{No Mayo} Pickled Beet Deviled Eggs.

Somewhere in between two and five I was such a brat. I was the kid who babysitters hated to be around. Whether it was me cutting off my hair, screaming about not wanting to go to bed, or, yes, throwing toys at them, I totally went there as a child. My mothers solution was to put me in to sports, all.the.time. Every sport you could possibly put a child in, I did it. And by the time I would come home, I was so tired, I would just pass out. It was brilliant in fact. And now, despite my lack of musical or dancing abilities, I am thankful for it.
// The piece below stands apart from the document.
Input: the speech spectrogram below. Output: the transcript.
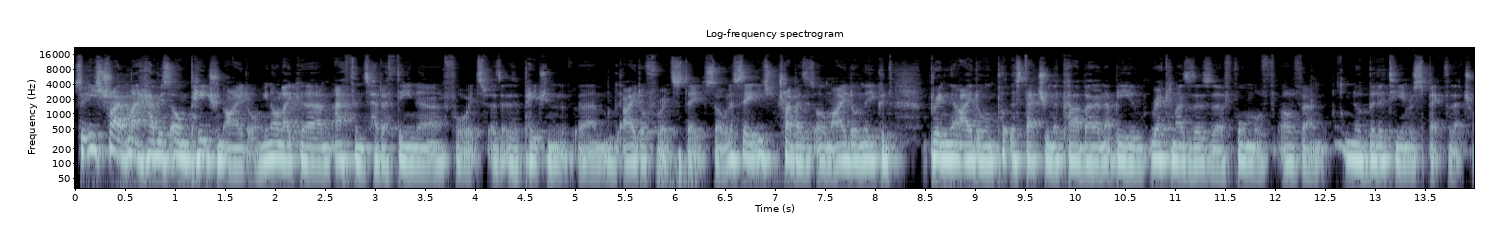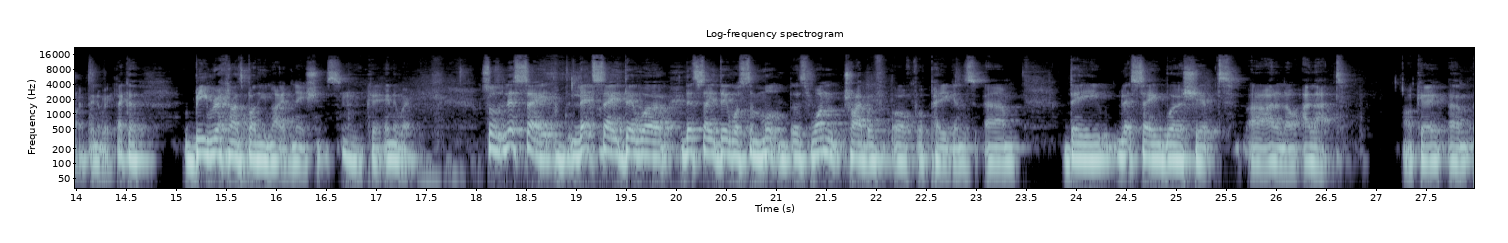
So each tribe might have its own patron idol. You know, like um, Athens had Athena for its as, as a patron um, idol for its state. So let's say each tribe has its own idol, and then you could bring the idol and put the statue in the Kaaba, and that be recognized as a form of, of um, nobility and respect for that tribe. Anyway, like a being recognized by the United Nations. Okay. Anyway, So let's say let's say there were let's say there was some there's one tribe of, of, of pagans. Um, they let's say worshipped uh, I don't know Alat, okay, um,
So one day, somewhere in between basketball and soccer practice, my mom made me a turkey sandwich. I ate it with vengeance, and then it came right back up. Gross I know. It was the fault of an OVER mayonnaise-d sandwich. I know some people love mayo, and will not accept a sandwich without it, but I was and never be one of those people. I am not sure it is fair to blame it entirely on that sandwich, but it is definitely an event I remember. I know my friend, whose name starts with an S will agree with me on this.

That isn't to say that I don't use it every so often, and in fact I completely understand that not everyone has had the same experience that I have had, but I have steered clear of mayonnaise involved recipes, for example deviled eggs. But deviled eggs are so amazingly good you are thinking to yourself, and I happen to agree, now. But yet, still as much as I have tried them, I have time and time again, not loved the idea of mayonnaise filled egg cups.

With Easter around the corner, however, I have been thinking about dying eggs. So when I came across a tid-bit in a magazine recently that touted pickled beet deviled eggs, I could not resist concocting my own little recipe, because the idea is indeed brilliant.

Pickles Beet Deviled Eggs
2 cups distilled white vinegar
1 cup water
1 large red beet, peeled and sliced
6 hardboiled eggs, peeled
3TB creme fraise
1tsp fennel powder
salt and pepper to taste
chives or chervil garnish

Bring vinegar and water to a boil with the sliced beets, let is simmer for 10 minutes then turn off.

Put pickling liquid in tubberware and allow to cool to room temperature.

Place eggs in pickling mixture and allow to soak for 1-2hours in the fridge.

Slice eggs in half, and whip together egg yolks with remaining ingredients, and then assemble.

Garnish and enjoy.

1 comment:

  1. Few things are prettier than beet juice, it's pretty amazing that all of that vibrant color comes from a root vegetable. This almost makes me want to eat deviled eggs, between the beautiful presentation and the smart swap of creme fraiche for mayonnaise (I'm with you on that food fear, unless it is freshly made aioli), still I'm not sure I can get behind hard-boiled eggs gussied up or not, so I will indulge in the pictures instead!